If a patient is neutropenic, the package insert guidelines indicate that if they have an absolute neutrophil count of less than 1000/mm3on day 8, that dose should be delayed for up to a week. If there is no recovery after 2 weeks, that is an indication for dose reduction. There’s also the option of omitting the day 8 dose. I have in my practice been able to pretty regularly get patients on a schedule that they can tolerate. The first through second cycle is the time that we’re trying to identify the dose and schedule that are best tolerated by the patient.

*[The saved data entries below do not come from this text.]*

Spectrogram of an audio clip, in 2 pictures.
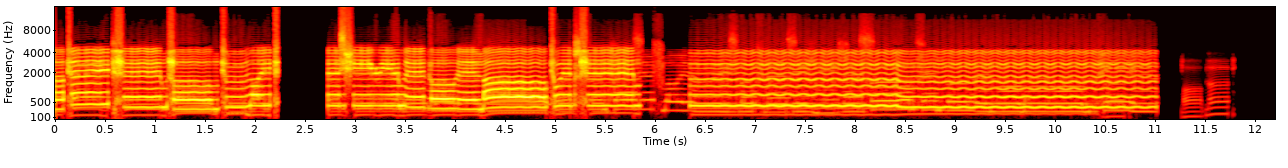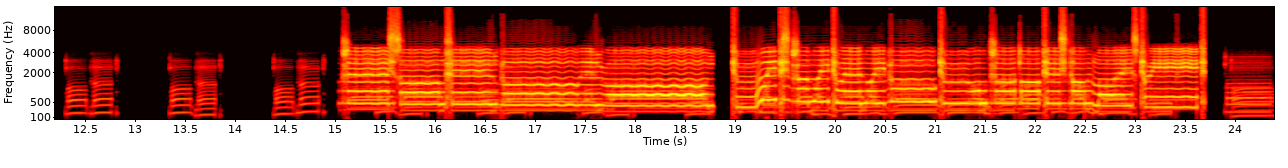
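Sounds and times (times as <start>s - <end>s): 
soprano singing: 0.0s - 2.2s, 2.8s - 11.0s, 15.1s - 23.7s.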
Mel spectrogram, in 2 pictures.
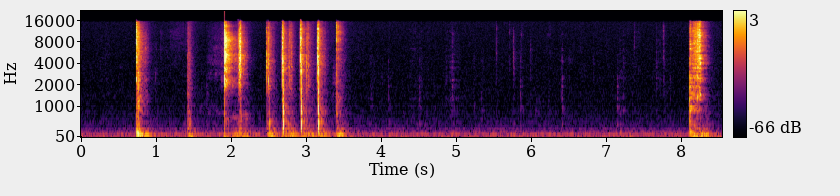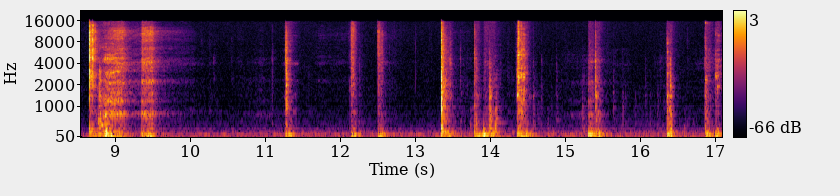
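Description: Sharp clicks and taps of tools and small metal parts against a CD changer's sheet-metal chassis and circuit board. A quick run of clicks comes about two seconds in, a scraping rattle around eight seconds in, then scattered single clicks.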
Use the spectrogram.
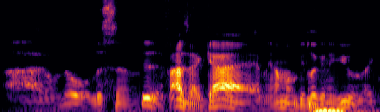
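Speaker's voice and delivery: imitated thick Italian accent, animated. [name] answering the lady's question, in a mock Italian accent. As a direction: play the adviser with a hammed-up Italian accent. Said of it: "in a thick Italian accent".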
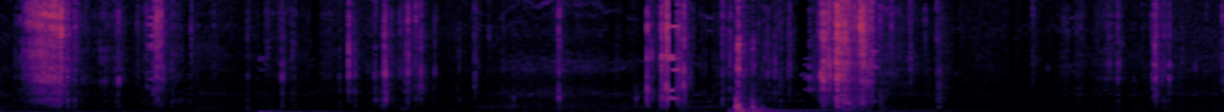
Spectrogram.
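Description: Plastic wrapper of a Topps baseball card pack being torn open and crinkled, in a few quick rips and rustles, loudest about four seconds in, with soft thumps from handling.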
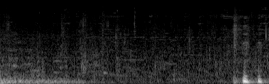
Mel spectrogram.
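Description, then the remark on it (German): Horse hooves trot along in a soft, steady clip-clop over a low rumble, ending with two louder, close hoof knocks. “Ja, dann steige ich wieder auf und versuche geordnet, langsam trabend gen Schloss oder Residenz zu traben.”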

Eribulin is associated with other adverse effects beyond the ones that we’ve already discussed, neutropenia and neuropathy being the major ones. There is some asthenia and fatigue. There can be issues with gastrointestinal side effects. But I think that’s pretty common with a lot of chemotherapy agents. The alopecia rate reported in the trial was about 45%, which is what I see in my practice. But I do find that as patients are treated with multiple lines of chemotherapy, the alopecia issue becomes less important to them, especially in the context of the survival benefit. I find that many patients don’t seem to have that as an issue, although of course, everyone is an individual and those discussions should be had on an individual basis.
In summary, I would say that we have the potential to have a lot of new therapies on the horizon for triple-negative breast cancer. It’s an exciting time for patients who have traditionally had a poor prognosis, and this is an area of high unmet need. I think many patients who have triple-negative breast cancer and have larger tumors or lymph node involvement are increasingly being treated in the neoadjuvant setting. We have studies that are looking at what to do with patients who have residual disease and don’t achieve a pathologic complete response, as we know those patients are at higher risk for recurrence.
There are many drugs that are on the horizon for triple-negative breast cancer patients, including checkpoint inhibitors and vaccine studies in the adjuvant setting. For patients who harbor aBRCAmutation, the PARP inhibitor olaparib is now an exciting new therapy for patients. In terms of eribulin in the treatment of metastatic triple-negative breast cancer, I do think that this is a highly efficacious and well-tolerated treatment with a survival benefit, which is a hard thing to achieve as demonstrated by multiple other studies that have not been able to identify a survival benefit. The treatment is very well tolerated and highly efficacious.
Transcript edited for clarity.
A 55-year-old Woman With Advanced TNBC